Healthy Eating Active Living: Mapping Attributes using Participatory Photographic Surveys (HEAL MAPPS) is a compilation of evidence-based engagement and assessment tools that is used to audit and map community environmental features that support and/or hinder healthful eating and physical activity among community members. The MAPPS method integrates photography, participatory community mapping using global positioning system (GPS) technology, and residents’ voiced perceptions of their community. HEAL MAPPS engages people in community-based participatory research to document attributes of the rural community environment that are perceived by residents as obesity preventing or promoting and assess the local resources and readiness to implement community-level obesity prevention strategies to prevent unhealthy weight gain/overweight and obesity among children and their families.

Healthy Eating on a Budget

Objective:

Healthy Steps to Freedom

Alcohol and drug addiction are serious, chronic and relapsing health problems for both women and men of all ages and backgrounds. Leading to physical and mental health problems, substance abuse often precipitates violence, sexually transmitted diseases, unwanted pregnancy, motor vehicle crashes, homelessness, rising health care costs and obesity.

Nevada Radon Education Program

The Nevada Radon Education Program is a partnership with the Nevada State Health Division to educate Nevadans about the possible health risk posed by elevated levels of radon in the home. University of Nevada Cooperative Extension (UNCE) offers literature, educational programs and radon test kits in many county Extension offices.

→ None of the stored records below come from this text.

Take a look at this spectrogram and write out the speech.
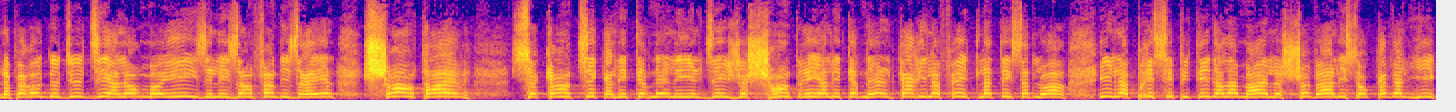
La parole de Dieu dit alors Moïse et les enfants d'Israël chantèrent ce cantique à l'Éternel et il dit, je chanterai à l'Éternel car il a fait éclater sa gloire. Il a précipité dans la mer le cheval et son cavalier.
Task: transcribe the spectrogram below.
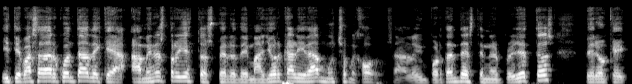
Y te vas a dar cuenta de que a, a, menos proyectos, pero de mayor calidad, mucho mejor. O sea, lo importante es tener proyectos, pero que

Pick a better snack™ (formerly Chefs for Kids)

This evidence-based campaign focuses on building fruit and vegetable consumption in children through healthy snacking. Pick a better snack™ is a monthly, in-school nutrition education program for primary grade children in at-risk elementary schools in Clark and Washoe counties in Nevada. In addition to direct instruction, staff works with school wellness coordinators to build meaningful and sustainable programming to create a well environment in every school.

Small Steps 4 Big Changes

Parent involvement is recognized as a key factor in making wise food selections and shaping food and health behavior attitudes that affect the child’s habits and food preferences. Conducted in partnership with the 4-H Youth Development Program, a series of ten nutrition lessons incorporate recipe preparation, food sampling and physical activity segments, with additional nutrition education content for the parent or adult caregiver. All lesson segments are focused on thriving within a limited budget, as well as increasing fruit and vegetable intake. This program has been successfully offered to five Reno Housing Authority (RHA) and other 4-H After School Program sites since the initial launch of the pilot program. The program fosters behavior changes identified by the Centers for Disease Control as being linked to childhood obesity prevention.

Team Nutrition “Smart Choices”

This program strives to address the public health issue of childhood obesity through building basic skills related to food selection and promoting an increased variety of nutritious foods consumed especially vegetables and fruits.

Veggies for Kids

University of Nevada Cooperative Extension’s (UNCE) Veggies for Kids program takes a proactive approach toward eating and experiencing different kinds of vegetables for American Indian children at a young age.